Since 1998 we’ve managed over 150 M2M implementations and post-implementation projects. Make no mistake, the quality of your implementation is largely tied to the expertise of your implementer and the capability of your on site project manager. The decisions that are made during the implementation process have long lasting implications on the effectiveness of your ERP system use. And, how much you can actually get done during that upfront implementation phase depends on how quickly effective solutions can be defined and cost effectively implemented when you encounter those functionality stumbling blocks during your pilot.
Now this isn’t really big news to anyone implementing an ERP system. Most senior managers have done their due diligence and have been presented with plenty of information on ERP implementation pitfalls. Yet even with that, the ERP system implementation ‘success rate’ is horrific. We see it everyday as we work with new clients struggling with partially implemented or poorly implemented systems. But to put a number on it, I did a bit of industry research. So how bad is it?
In a recent article by Thomas Wailgum posted on CIO, he states the following metrics:
- Your project has a 7% chance of coming in on time
- You have a bit better than 50% chance your users will want to, and indeed actually use the application as intended
- 59% of implementations come in over planned budget
- Just 13% of survey respondents characterize themselves as “very satisfied”
Ouch! In my experience the primary drivers for this kind of success rate are:
- Implementation under sold up front. A commonly acceptable minimum ratio between software and implementation cost is 1:1, and this can easily go to 1:2 if you are implementing peripheral functionality like Advanced Planning and Scheduling or Factory Floor Data Collection.
- Implementation Consultant is inexperienced or simply not that good. This is a big driver for cost overruns. The consultant is on the clock and burning through your implementation budget. How fast he or she can dissect a problem, define, and implement a solution is key. What happens here is that we eat up the implementation budget and end up with a partially installed system, or at best, a system with just basic vanilla functionality.
- Ineffective on site project management. Implementing an ERP system takes a ton of customer supplied resource and a solid customer on site project manager to ensure all the the things that need doing between consultant sessions are being done. Without a good plan and solid on site management of that plan the schedule invariably slips until top management steps in and forces the implementation regardless of outstanding issues. We go in with less than desirable and inefficient problem workarounds or worse.
Once we have ‘gone live’, and the consultant budget has been spent, it is generally a long time before management is willing to throw any money at a new system they just implemented. So we struggle along, develop work-around’s, use just a portion of system functionality, and are just plain inefficient in our system use.
Can we get a ‘do over’?
The good news is no company needs a total ‘do over’. What you do need is to re-model your system use process with an expert. Call it Re-Implementation, business process analysis, or Post-Implementation review. Whatever you call it, it involves running through your business processes as relates to system use and identifying that ‘low hanging fruit’ where a change in process or minor system tailoring affords a sizable and immediate payback.

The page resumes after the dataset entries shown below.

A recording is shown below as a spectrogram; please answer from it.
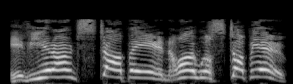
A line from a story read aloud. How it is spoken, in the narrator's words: Bones shouted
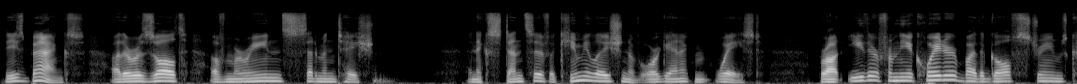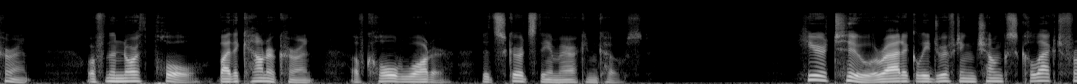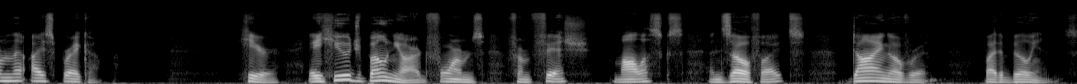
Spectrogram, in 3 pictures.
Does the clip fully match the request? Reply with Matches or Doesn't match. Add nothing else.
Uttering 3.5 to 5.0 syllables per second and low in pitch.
Matches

Industry experts agree; The majority of the anticipated payback in any ERP system project is realized as a result of a Post-Implementation review and ‘system tuning’ that will occur as a result of this process. Now armed with months, or sometimes years of system use experience, a company will be much better positioned to work through issues that were set aside during the initial implementation.
Make no mistake! Done right, a well run Post-Implementation process has substantial payback. In my next article we’ll dig into the details of Post Implementation Review.